    Many of the women were greatly affected by the conflict of the Civil War as they began to try new jobs as nurses and other medical personnel. In 1861, one group of women began to search for a way “to work on the front lines, caring for sick and injured soldiers and keeping the rest of the Union troops healthy and safe” (Women in The Civil War). And as a result, by June of 1861, the federal government had agreed to establish the United States Sanitary Commission. The Sanitary Commission’s attempted to fight against “preventable diseases and infections by improving conditions…and relief to sick and wounded soldiers” (Women in The Civil War). Many women funded money and made clothes for soldiers, this became their way of life.…

    • 1064 Words
    • 4 Pages
    Improved Essays
  • Improved Essays

    Women In War

    • 1792 Words
    • 8 Pages

    Women In War The coming of the Civil War challenged women to take a step out of their comfort zone in their homes to the outside world. The war pushed women to take over men 's jobs when they had to leave for war. Women were a huge part of history in war even though they were restricted from combat; some disguised themselves as men. They no longer need to disguise themselves in order to fight because of the 1994 DOD Combat Exclusion Policy was lifted. Women 's roles changed dramatically throughout history and have made many contributions to various wars.…

    • 1792 Words
    • 8 Pages
    Improved Essays
  • Superior Essays

    Many worked in field hospitals just behind the front-line trenches.”8 Back in Canada the woman had to pick up the jobs that were considered unsuitable for them before the war they began working at banks, police forces, farms and in civil service jobs. The woman played a huge role in keeping up the Homefront as well as helping out the war they began working at munition factories and other war factories that produce the weapons the soldiers were using. These women often worked in dangerous conditions in order to help out the war. Woman were thought of as less than men at the time so having the right to any political decisions were left to the men however with the woman being left to run the country, they thought they should have a say. Before the war even started woman began organizations to gain the right to vote these women were called suffragists.…

    • 2711 Words
    • 11 Pages
    Superior Essays
  • Improved Essays

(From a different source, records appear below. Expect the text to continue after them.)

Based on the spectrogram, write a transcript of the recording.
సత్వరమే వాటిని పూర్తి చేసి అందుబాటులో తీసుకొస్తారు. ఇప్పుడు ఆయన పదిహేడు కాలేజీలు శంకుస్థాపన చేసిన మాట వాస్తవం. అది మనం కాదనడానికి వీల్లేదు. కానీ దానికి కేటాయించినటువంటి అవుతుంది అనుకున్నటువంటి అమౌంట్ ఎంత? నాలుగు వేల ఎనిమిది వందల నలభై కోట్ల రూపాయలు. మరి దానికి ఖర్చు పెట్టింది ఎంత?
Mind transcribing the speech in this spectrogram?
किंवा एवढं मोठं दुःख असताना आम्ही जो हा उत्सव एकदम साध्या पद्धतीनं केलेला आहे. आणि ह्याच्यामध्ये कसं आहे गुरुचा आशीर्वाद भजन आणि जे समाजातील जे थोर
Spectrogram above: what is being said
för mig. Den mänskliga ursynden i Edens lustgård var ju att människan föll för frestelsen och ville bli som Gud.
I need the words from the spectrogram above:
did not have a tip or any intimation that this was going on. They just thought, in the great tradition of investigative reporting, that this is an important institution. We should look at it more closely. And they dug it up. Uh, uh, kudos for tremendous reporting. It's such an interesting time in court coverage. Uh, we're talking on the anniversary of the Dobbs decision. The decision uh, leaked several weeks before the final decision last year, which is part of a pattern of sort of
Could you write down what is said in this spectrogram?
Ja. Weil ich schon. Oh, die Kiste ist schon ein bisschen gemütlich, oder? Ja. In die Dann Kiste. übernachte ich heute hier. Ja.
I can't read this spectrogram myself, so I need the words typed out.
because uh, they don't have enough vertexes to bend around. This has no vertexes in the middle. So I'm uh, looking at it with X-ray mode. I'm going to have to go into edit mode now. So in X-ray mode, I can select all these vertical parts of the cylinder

    Women were not always equal; they proved themselves worthy of being a true citizen of the United States in World War I. After countless months of helping the country and saving lives, a new respect was found for women and their abilities. Originally, the United States was neutral during World War I, but after German U-boats attacked American ships and Germany tried to ally itself with Mexico, President Wilson and the Congress declared war on Germany. Starting in 1917, the United States was a part of World War I and women were there to help shape the outcome of the war for the United States. At home, women conserved and produced food for the family and soldiers abroad.…

    • 1306 Words
    • 6 Pages
    Improved Essays
  • Superior Essays

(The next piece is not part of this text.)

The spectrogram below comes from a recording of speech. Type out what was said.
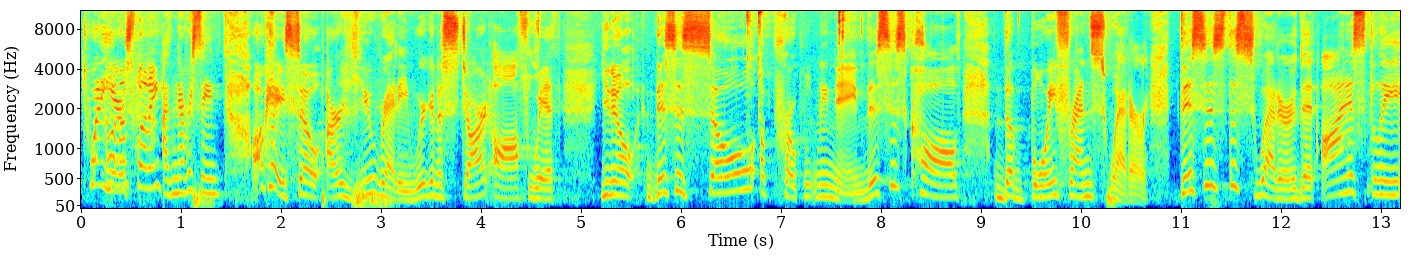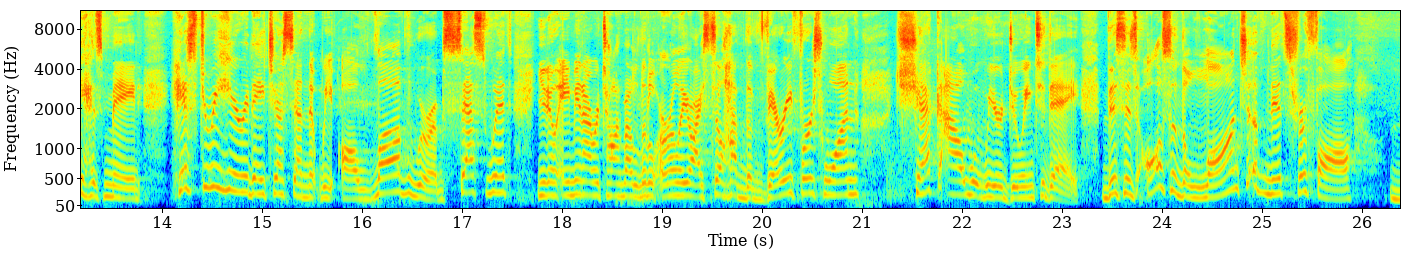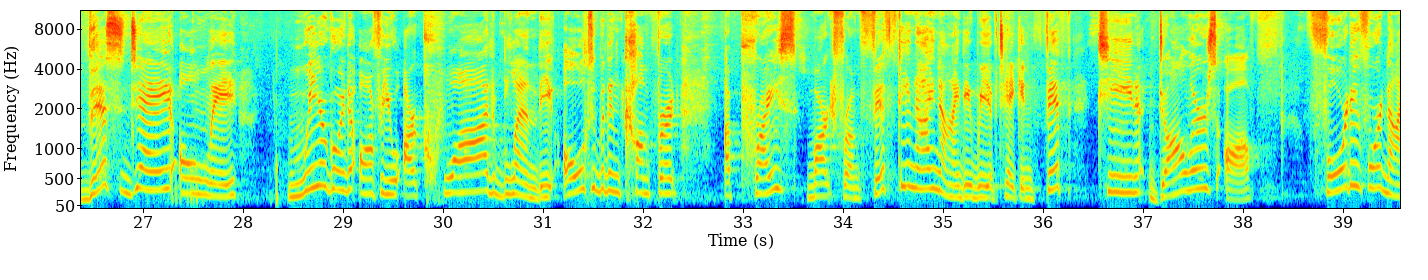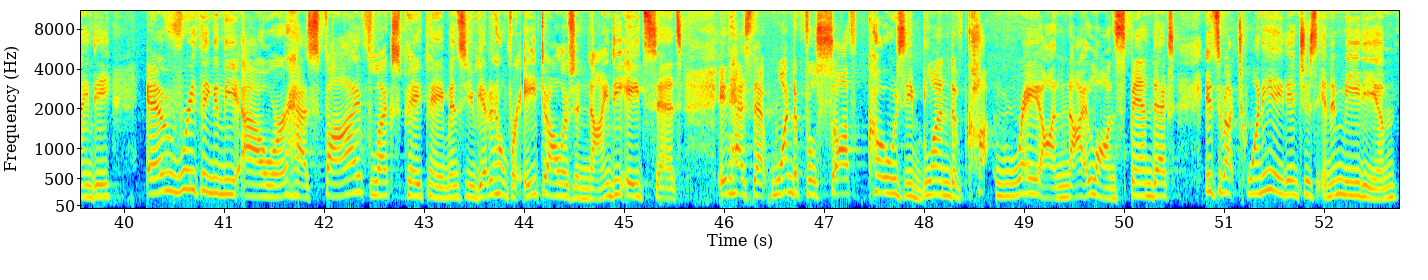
20 years. 20. I've never seen. Okay, so are you ready? We're going to start off with, you know, this is so appropriately named. This is called the boyfriend sweater. This is the sweater that honestly has made history here at HSN that we all love, we're obsessed with. You know, Amy and I were talking about a little earlier. I still have the very first one. Check out what we are doing today. This is also the launch of Knits for Fall. This day only, we are going to offer you our quad blend, the ultimate in comfort, a price marked from $59.90. We have taken $15 off, $44.90 Everything in the hour has five flex pay payments. You get it home for $8.98. It has that wonderful soft, cozy blend of cotton, rayon, nylon, spandex. It's about 28 inches in a medium.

    Today, people all around notably remember women during the Civil War as nurses. The most renowned nurse at the time was Clara Barton, who later was the founder of the American Red Cross. Ironically, the Northern and Southern unions surgeons demoralized the female nurses to work in official military hospitals. Schultz noted “Throughout the nineteenth century, women were excluded from medical networks on the basis of biological determinism that cast them as unfit to endure the intellectual and physical rigors of doctoring.” Female nurses were doomed to encounter the military surgeons temper and by civilian bureaucrats who placed these policies. Being a nurse during war time was difficult due to the barbaric environment they had to work in.…

    • 1375 Words
    • 6 Pages
    Superior Essays